- 2002 Janos Szentagothai Memorial Lecture, Hungarian Academy of Sciences, Hungary
- 2003 Wenner-Gren Distinguished Lecturer, Sweden 2003 Segerfalk Award Lecture, University of Lund, Sweden
- 2004 Special Plenary Lecture, 16th IFAA Conference, Kyoto, Japan
- 2005 1st Janos Szentagothai Memorial Lecture, University of California, Irvine, USA
- 2006 Quastel Lecure, Otto Loewi Conference, Eilat, Israel
- 2006 Servier Conference Lecture, Neuroscience Research Centre, University of Montreal
- 2008 The IBRO Lecture, Univ. Debrecen, Hungary
- 2008 The 1st Hans Kosterlitz Lecture, University of Aberdeen, Scotland
Membership of learned societies:
- 2000 elected Fellow of The Royal Society of London.
- 2004 elected a Corresponding Member of the Hungarian Academy of Sciences.
- 2006 elected Fellow of The Academy of Medical Sciences, London.
- 2006 elected Member of the German National (Leopoldina) Academy.
- 2009 elected Member of the Academia Europaea.
University of Oxford Anatomical Neuropharmacology Unit

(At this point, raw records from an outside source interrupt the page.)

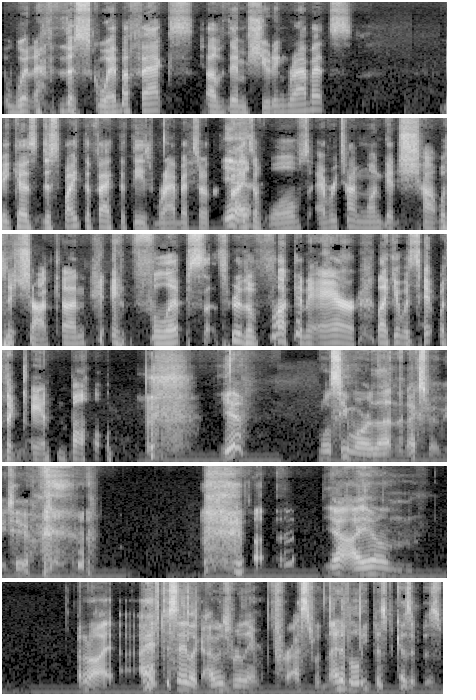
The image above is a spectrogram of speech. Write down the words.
when the squib effects of them shooting rabbits. Because despite the fact that these rabbits are the Yeah. size of wolves, every time one gets shot with a shotgun, it flips through the fucking air like it was hit with a cannonball. Yeah, we'll see more of that in the next movie too. Uh, yeah, I um, I don't know. I, I have to say, like, I was really impressed with Night of the Lepus because it was,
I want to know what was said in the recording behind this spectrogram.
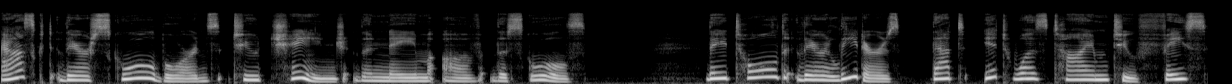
asked their school boards to change the name of the schools they told their leaders that it was time to face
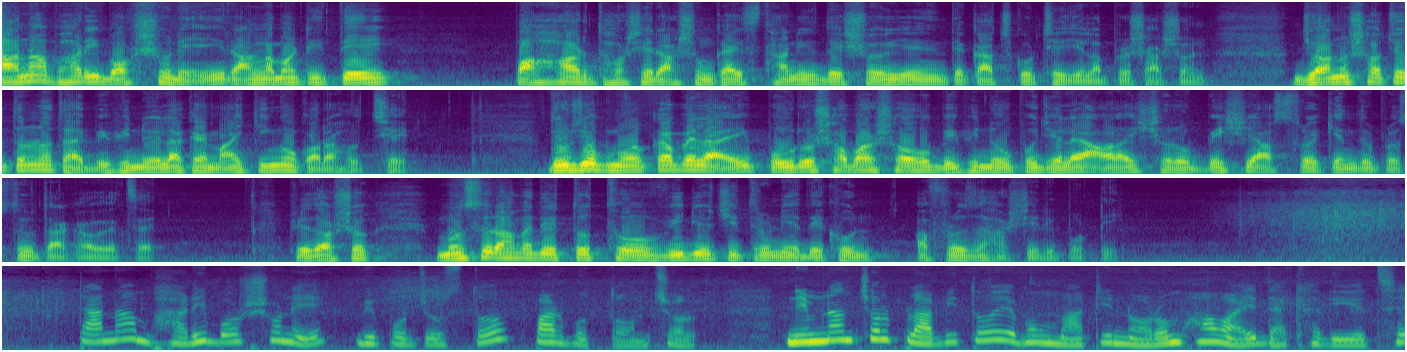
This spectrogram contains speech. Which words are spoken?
টানা ভারী বর্ষণে রাঙ্গামাটিতে পাহাড় ধসের আশঙ্কায় স্থানীয়দের সরিয়ে নিতে কাজ করছে জেলা প্রশাসন। জনসচেতনতায় বিভিন্ন এলাকায় মাইকিংও করা হচ্ছে। দুর্যোগ মোকাবেলায় পৌরসভা সহ বিভিন্ন উপজেলায় আড়াইশোরও বেশি আশ্রয় কেন্দ্র প্রস্তুত রাখা হয়েছে। প্রিয় দর্শক, মনসুর আহমেদের তথ্য ও ভিডিও চিত্র নিয়ে দেখুন আফরোজা হাসির রিপোর্টটি। টানা ভারী বর্ষণে বিপর্যস্ত পার্বত্য অঞ্চল। নিম্নাঞ্চল প্লাবিত এবং মাটি নরম হওয়ায় দেখা দিয়েছে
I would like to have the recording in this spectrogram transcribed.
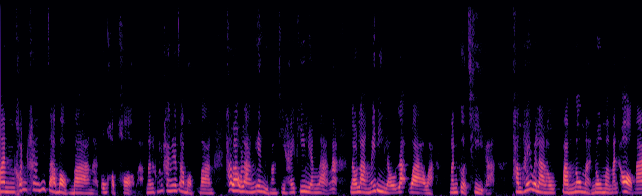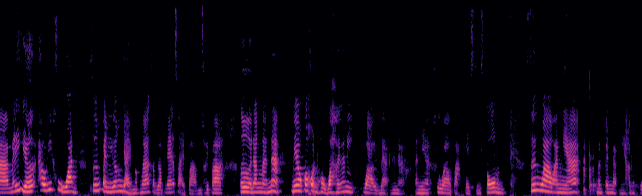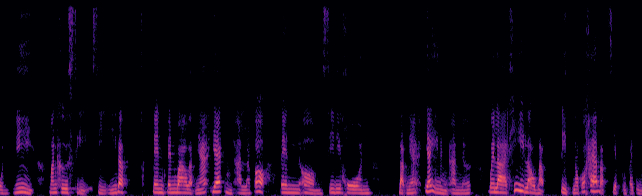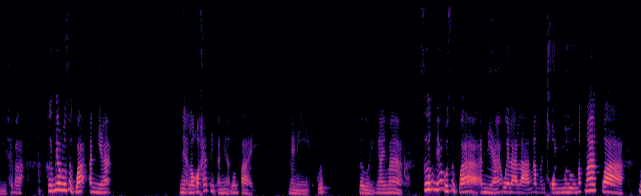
มันค่อนข้างที่จะบอบบางอะตรงขอบขอบอะมันค่อนข้างที่จะบอบบาง ถ้าเราล้างเองหรือบางทีให้พี่เลี้ยงล้างอะแล้วล้างไม่ดีแล้วละวาวอะมันเกิดฉีกอะทำให้เวลาเราปั๊มนมอะนมอะมันออกมาไม่เยอะเท่าที่ควร ซึ่งเป็นเรื่องใหญ่มากๆสำหรับแม่สายปั๊มใช่ปะเออดังนั้นน่ะเมี่ยวก็คนพบว่าเฮ้ยมันมีวาวอีกแบบนึงอะอันเนี้ยคือวาวปากเป็นสีส้ม ซึ่งวาวอันเนี้ยมันเป็นแบบนี้ค่ะทุกคนนี่ มันคือสีสีแบบ เป็นเป็นวาลแบบเนี้ยแยกหนึ่งอัน แล้วก็เป็นเอ่อซิลิโคนแบบเนี้ยแยกอีกหนึ่งอันเนอะเวลาที่เราแบบติดเราก็แค่แบบเสียบลงไปตรงนี้ใช่ปะคือเมี่ยวรู้สึกว่าอันเนี้ยเนี่ยเราก็แค่ติดอันเนี้ยลงไปในนี้ปุ๊บเลยง่ายมาก ซึ่งเนี่ยรู้สึกว่าอันเนี้ยเวลาล้างอะมันทนมือมากๆกว่า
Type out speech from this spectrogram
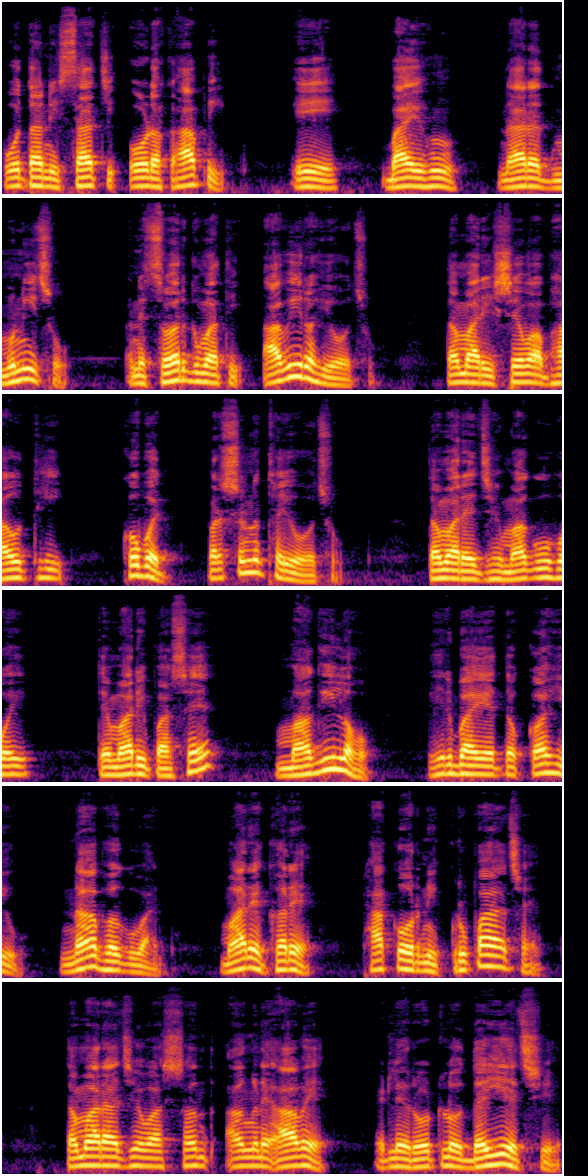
પોતાની સાચી ઓળખ આપી. એ બાઈ, હું નારદ મુનિ છું અને સ્વર્ગમાંથી આવી રહ્યો છું. તમારી સેવા ભાવથી ખૂબ જ પ્રસન્ન થયો છું. તમારે જે માગવું હોય તે મારી પાસે માગી લો હીરબાઈએ તો કહ્યું, ના ભગવાન, મારે ઘરે ઠાકોરની કૃપા છે. તમારા જેવા સંત આંગણે આવે એટલે રોટલો દઈએ છીએ.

The overall aim is to define how the activity of neuronal assemblies is co-ordinated and emerges from the co-operative interactions of rigorously defined neuronal circuits in the cerebral cortex. Specific circuits are defined and dissected in terms of their constituent cell types, functional synaptic relationships and molecular machinery mediating the interactions. The role of selected interactions is established in the functional behaviour of the cortical network. Based on the knowledge gained about the molecular composition and connections of identified neurones, specific cell types are targeted in transgenic animals using a novel strategy for the selective modulation of their activity. This could lead to the determination of their functional contribution to the cortical network. The results explain cortical operations and identify links for the treatment of disease.
Combined functional and structural analysis of neuronal interactions is carried out. Whole cell patch clamp recordings are carried out in vitro from single neurones and from several neurones simultaneously to test their interactions. The same types of cells are also recorded in vivo during behaviour contingent network oscillations. The characterisation of synaptic interactions is achieved using drugs acting on neurotransmitter receptors and ion channels. The recorded cells are labelled and analysed using light and electron microscopic techniques, including immunocytochemistry. The quantitative evaluation of receptors in relation to transmitter release sites is achieved by quantitative electron microscopic immunogold procedures.
Striatal Medium Spiny Neuron